CANADIAN RAILWAY OFFICE OF ARBITRATION
CASE NO. 1452
Heard at Montreal, Tuesday, January 14, 1986
VIA RAIL CANADA INC.
CANADIAN BROTHERHOOD OF RAILWAY, TRANSPORT AND GENERAL WORKERS
Alleged violation of article 8.1 of the Supplemental Agreement governing Job Security – Technological, Operational, Organizational changes.
JOINT STATEMENT OF ISSUE:
On April 21, 1985, the Corporation issued a Special Bulletin advising that due to a decrease in passenger traffic the position of Steward-Waiter, Club Car, Train 43-44 between Ottawa – Toronto Ottawa would be abolished effective April 28, 1985.
The Brotherhood contends that such a reduction change is subject to a three months' notice in accordance with article 8.1 of the Supplemental Agreement.
The Corporation contends that the change resulted from a fluctuation of traffic contemplated in article 8.7 of the Supplemental Agreement and as such the 6 days' notice issued April 21, 1985 was properly issued in accordance with article 13.2 of Wage Agreement No. 2.
FOR THE BROTHERHOOD: FOR THE CORPORATION:
(SGD.) TOM McGRATH (SGD.) A. GAGNé
National Vice-President Director, Labour Relations
There appeared on behalf of the Corporation:

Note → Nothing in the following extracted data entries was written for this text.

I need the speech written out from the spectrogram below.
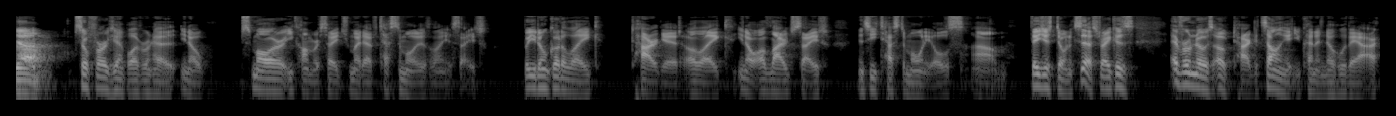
yeah. Um, so, for example, everyone has, you know, smaller e-commerce sites. You might have testimonials on your site, but you don't go to like Target or like you know a large site and see testimonials. Um, they just don't exist, right? Because everyone knows, oh, Target's selling it. You kind of know who they are.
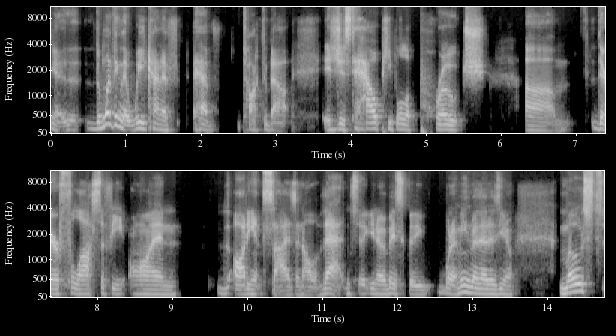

M. St-Jules – Manager, Labour Relations, Inc., Montreal
C. 0. White – Labour Relations Officer, Montreal
J. R. Kish – Officer Personnel & Labour Relations, Montreal
And on behalf of the Brotherhood:
G. Côté – Regional Vice-President, Montreal
I. Quinn – Accredited Representative, Montreal
D. Tremblay – Local Chairperson, Montreal
AWARD OF THE ARBITRATOR
It is common ground that the Employer may rely on the exempting provision of article 8.7 of the Job Security Agreement with respect to any claim to benefits made by an employee whose job has been abolished by virtue of any alleged technological, operational or organizational change as defined under article 8.1.
Articles 8.1 and 8.7 provide:
8.1 The Corporation will not put into effect any technological, operational or organizational change of a permanent nature which will have adverse effects on employees without giving as much advance notice as possible to the Regional Vice-President representing such employees or such other officer as may be named by the Brotherhood to receive such notices. In any event, not less than three months' notice shall be given, with a full description thereof and with appropriate details as to the consequent changes in working conditions and the expected number of employees who would be adversely affected.
8.7 The terms operational and organizational change shall not include normal reassignment of duties arising out of the nature of the work in which the employees are engaged nor to changes brought about by fluctuation of traffic or normal seasonal staff adjustments.
In this case, not only has the downturn in traffic been carefully delineated in the Company's brief demonstrating the fluctuation in business on the grievor's run that resulted in his lay-off but absolutely no effort was made by the Trade Union to describe any type of technological, operational or organizational change that might give rise to any entitlements on the grievor's behalf pursuant to article 8.1 of the Job Security Agreement.
What the Trade Union relied upon in this grievance was a previous notice made by the Company under article 8.1 that was alleged to have stemmed from a similar circumstance that precipitated the abolition of the grievor's job.
As the Company's brief indicated not only was the circumstance that prompted the previous "notice" different from the grievor's situation (where an "organizational change" did occur) the Company, in my view, need not necessarily be bound by that action in future instances In other words, a previous unchallenged and uncontested action by the Company that may later be seen to have been a gratuitous, if not erroneous, gesture pursuant to article 8.1 of the collective agreement, will not in absence of cogent evidence, bind forever the Company thereafter to making the same gesture.
Because the Trade Union has not satisfied me of the tertiary requirements of a "change" contemplated by article 8.1 the Company's response to its grievance pursuant to article 8.7 was entirely superfluous and quite unnecessary.
For these reasons the grievance is denied.
(signed) DAVID H. KATES